Your job is to retype the records exactly while dropping every picture.

[Exercise inputs]
--*--
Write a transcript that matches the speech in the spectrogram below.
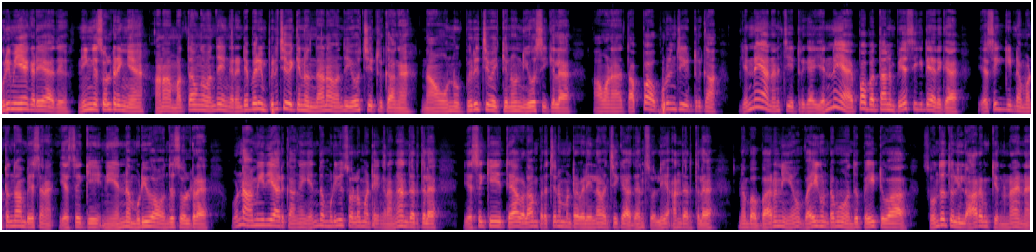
உரிமையே கிடையாது. நீங்கள் சொல்கிறீங்க ஆனால் மற்றவங்க வந்து எங்கள் ரெண்டு பேரையும் பிரித்து வைக்கணும்னு தானே வந்து யோசிச்சுட்டு இருக்காங்க. நான் ஒன்றும் பிரித்து வைக்கணும்னு யோசிக்கலை. அவனை தப்பாக புரிஞ்சுக்கிட்டு இருக்கான். என்னையா நினச்சிக்கிட்டு இருக்க? என்னையா? எப்போ பார்த்தாலும் பேசிக்கிட்டே இருக்க? எசக்கிட்ட மட்டும்தான் பேசுகிறேன் எசக்கி நீ என்ன முடிவாக வந்து சொல்கிற ஒன்றும் அமைதியாக இருக்காங்க. எந்த முடிவும் சொல்ல மாட்டேங்கிறாங்க. அந்த இடத்துல எசக்கி தேவலாம் பிரச்சனை பண்ணுற வேலையெல்லாம் வச்சுக்காதன்னு சொல்லி அந்த இடத்துல நம்ம பரணியும் வைகுண்டமும் வந்து போயிட்டு வா. சொந்த தொழில் ஆரம்பிக்கணும்னா என்ன?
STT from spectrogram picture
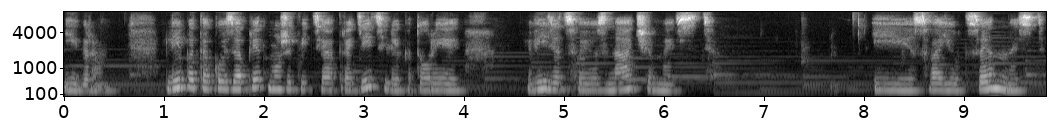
играм. Либо такой запрет может идти от родителей, которые видят свою значимость и свою ценность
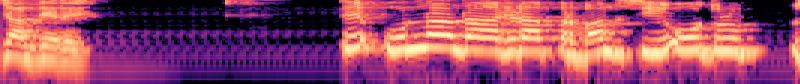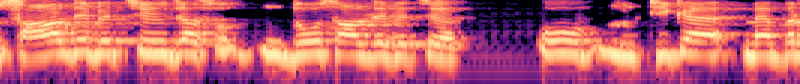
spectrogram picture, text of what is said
ਜਾਂਦੇ ਰਹੇ। ਤੇ ਉਹਨਾਂ ਦਾ ਜਿਹੜਾ ਪ੍ਰਬੰਧ ਸੀ, ਉਹ ਚਲੋ ਸਾਲ ਦੇ ਵਿੱਚ ਜਾਂ 2 ਸਾਲ ਦੇ ਵਿੱਚ ਉਹ ਠੀਕ ਹੈ ਮੈਂਬਰ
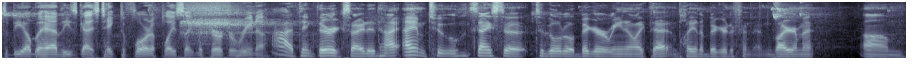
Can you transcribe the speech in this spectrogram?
to be able to have these guys take the floor at a place like McGuirk Arena? I think they're excited. I, I am too. It's nice to, to go to a bigger arena like that and play in a bigger, different environment. Um,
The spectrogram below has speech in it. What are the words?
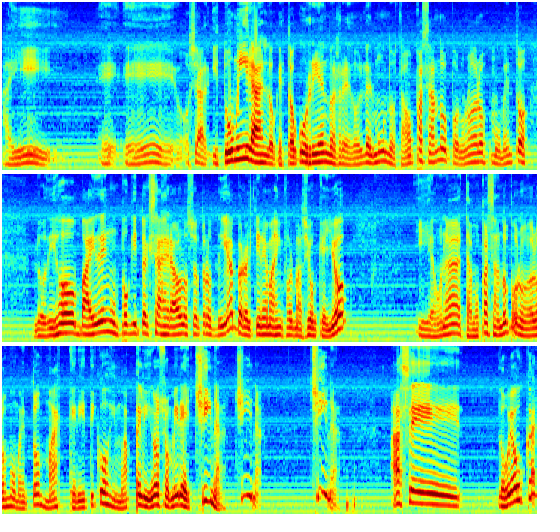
Ahí eh, eh, o sea, y tú miras lo que está ocurriendo alrededor del mundo. Estamos pasando por uno de los momentos, lo dijo Biden un poquito exagerado los otros días, pero él tiene más información que yo. Y es una, estamos pasando por uno de los momentos más críticos y más peligrosos. Mire, China, China, China, hace, lo voy a buscar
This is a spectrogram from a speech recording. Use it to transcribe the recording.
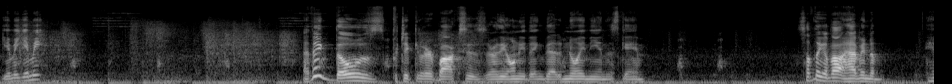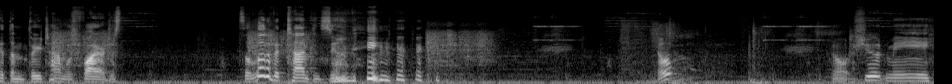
Gimme, gimme. I think those particular boxes are the only thing that annoy me in this game. Something about having to hit them three times with fire just... It's a little bit time consuming. oh. Don't shoot me.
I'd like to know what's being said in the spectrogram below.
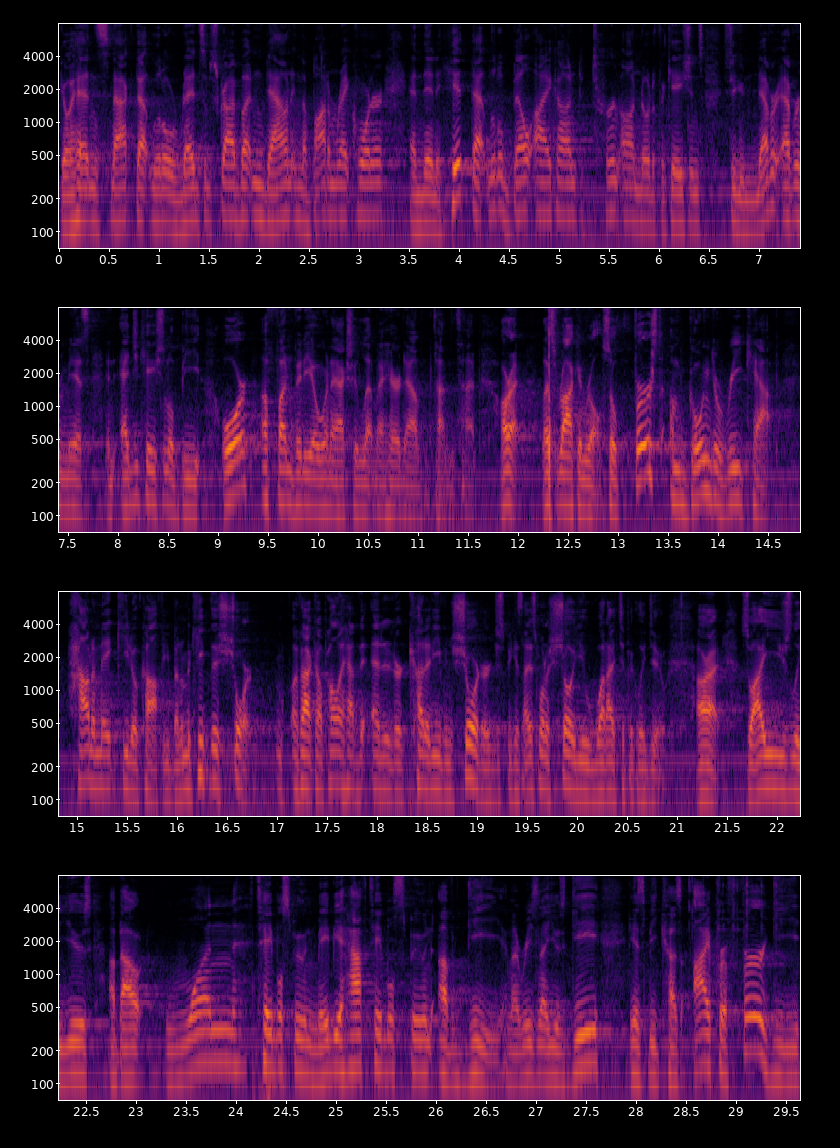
Go ahead and smack that little red subscribe button down in the bottom right corner and then hit that little bell icon to turn on notifications so you never ever miss an educational beat or a fun video when I actually let my hair down from time to time. All right, let's rock and roll. So first, I'm going to recap how to make keto coffee, but I'm gonna keep this short. In fact, I'll probably have the editor cut it even shorter just because I just wanna show you what I typically do. All right, so I usually use about one tablespoon, maybe a half tablespoon of ghee. And the reason I use ghee is because I prefer ghee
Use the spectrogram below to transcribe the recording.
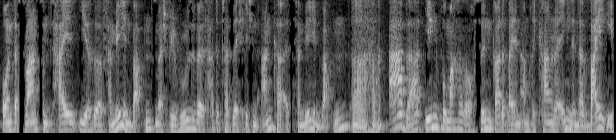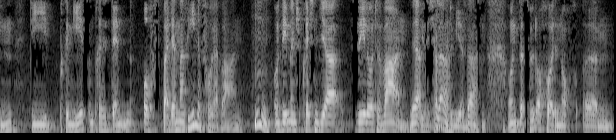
Und das waren zum Teil ihre Familienwappen. Zum Beispiel Roosevelt hatte tatsächlich einen Anker als Familienwappen. Aha. Aber irgendwo macht das auch Sinn, gerade bei den Amerikanern oder Engländern, weil eben die Premiers und Präsidenten oft bei der Marine vorher waren. Und dementsprechend ja Seeleute waren, Hm. Ja, die sich klar, haben tätowieren klar. lassen. Und das wird auch heute noch ähm,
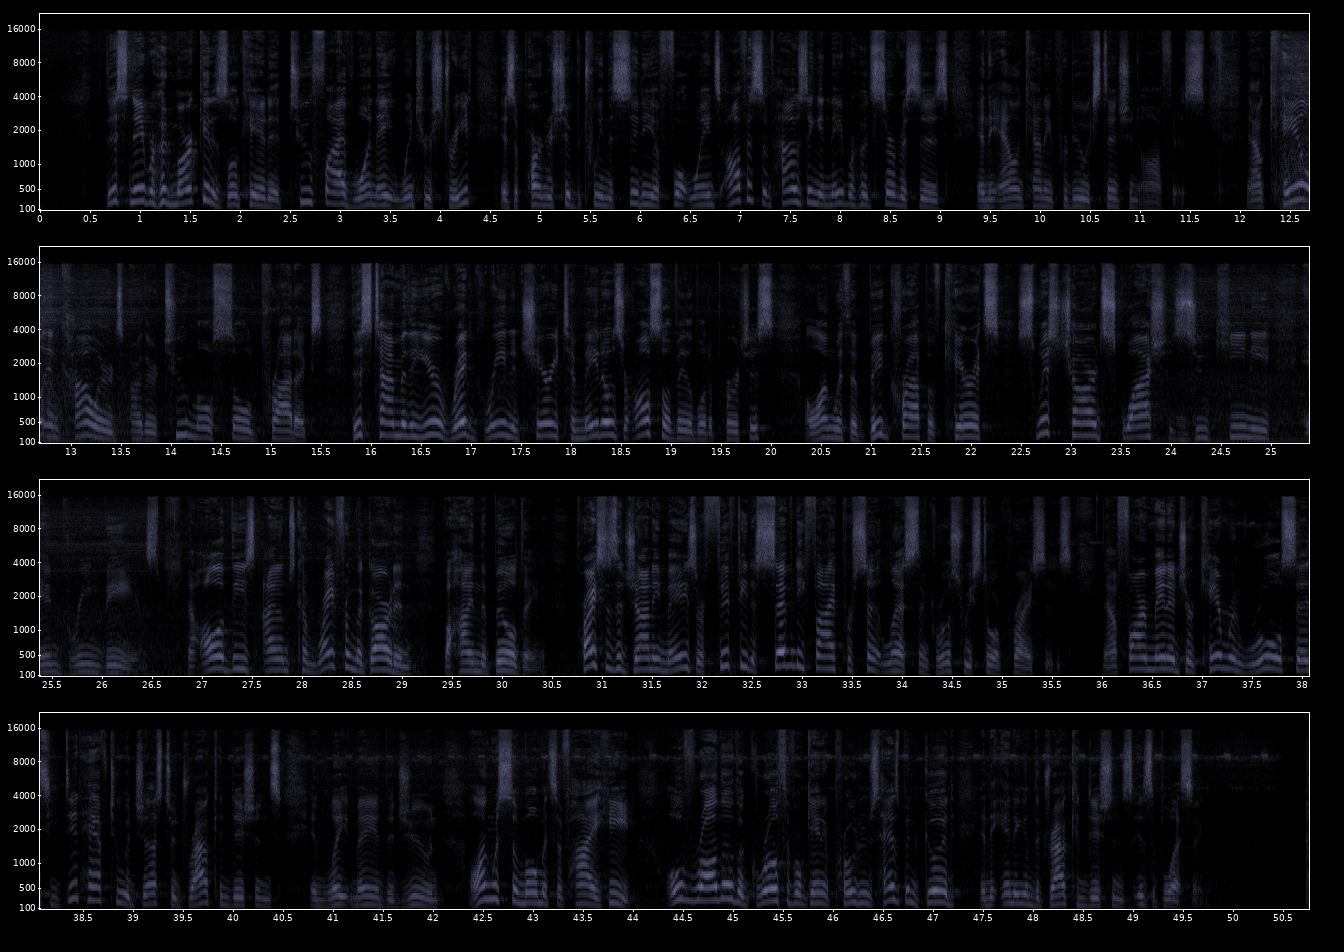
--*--
[Written solution]
Write a transcript that matches the speech in the spectrogram below.
உரிமையே கிடையாது. நீங்கள் சொல்கிறீங்க ஆனால் மற்றவங்க வந்து எங்கள் ரெண்டு பேரையும் பிரித்து வைக்கணும்னு தானே வந்து யோசிச்சுட்டு இருக்காங்க. நான் ஒன்றும் பிரித்து வைக்கணும்னு யோசிக்கலை. அவனை தப்பாக புரிஞ்சுக்கிட்டு இருக்கான். என்னையா நினச்சிக்கிட்டு இருக்க? என்னையா? எப்போ பார்த்தாலும் பேசிக்கிட்டே இருக்க? எசக்கிட்ட மட்டும்தான் பேசுகிறேன் எசக்கி நீ என்ன முடிவாக வந்து சொல்கிற ஒன்றும் அமைதியாக இருக்காங்க. எந்த முடிவும் சொல்ல மாட்டேங்கிறாங்க. அந்த இடத்துல எசக்கி தேவலாம் பிரச்சனை பண்ணுற வேலையெல்லாம் வச்சுக்காதன்னு சொல்லி அந்த இடத்துல நம்ம பரணியும் வைகுண்டமும் வந்து போயிட்டு வா. சொந்த தொழில் ஆரம்பிக்கணும்னா என்ன?
STT from spectrogram picture
играм. Либо такой запрет может идти от родителей, которые видят свою значимость и свою ценность
spectrogram picture, text of what is said
ਜਾਂਦੇ ਰਹੇ। ਤੇ ਉਹਨਾਂ ਦਾ ਜਿਹੜਾ ਪ੍ਰਬੰਧ ਸੀ, ਉਹ ਚਲੋ ਸਾਲ ਦੇ ਵਿੱਚ ਜਾਂ 2 ਸਾਲ ਦੇ ਵਿੱਚ ਉਹ ਠੀਕ ਹੈ ਮੈਂਬਰ
Can you transcribe the speech in this spectrogram?
to be able to have these guys take the floor at a place like McGuirk Arena? I think they're excited. I, I am too. It's nice to, to go to a bigger arena like that and play in a bigger, different environment. Um,
The spectrogram below has speech in it. What are the words?
Ahí eh, eh, o sea, y tú miras lo que está ocurriendo alrededor del mundo. Estamos pasando por uno de los momentos, lo dijo Biden un poquito exagerado los otros días, pero él tiene más información que yo. Y es una, estamos pasando por uno de los momentos más críticos y más peligrosos. Mire, China, China, China, hace, lo voy a buscar
This is a spectrogram from a speech recording. Use it to transcribe the recording.
Gimme, gimme. I think those particular boxes are the only thing that annoy me in this game. Something about having to hit them three times with fire just... It's a little bit time consuming. oh. Don't shoot me.
I'd like to know what's being said in the spectrogram below.
Go ahead and smack that little red subscribe button down in the bottom right corner and then hit that little bell icon to turn on notifications so you never ever miss an educational beat or a fun video when I actually let my hair down from time to time. All right, let's rock and roll. So first, I'm going to recap how to make keto coffee, but I'm gonna keep this short. In fact, I'll probably have the editor cut it even shorter just because I just wanna show you what I typically do. All right, so I usually use about one tablespoon, maybe a half tablespoon of ghee. And the reason I use ghee is because I prefer ghee
Use the spectrogram below to transcribe the recording.
Und das waren zum Teil ihre Familienwappen. Zum Beispiel Roosevelt hatte tatsächlich einen Anker als Familienwappen. Aha. Aber irgendwo macht das auch Sinn, gerade bei den Amerikanern oder Engländern, weil eben die Premiers und Präsidenten oft bei der Marine vorher waren. Und dementsprechend ja Seeleute waren, Hm. Ja, die sich klar, haben tätowieren klar. lassen. Und das wird auch heute noch ähm,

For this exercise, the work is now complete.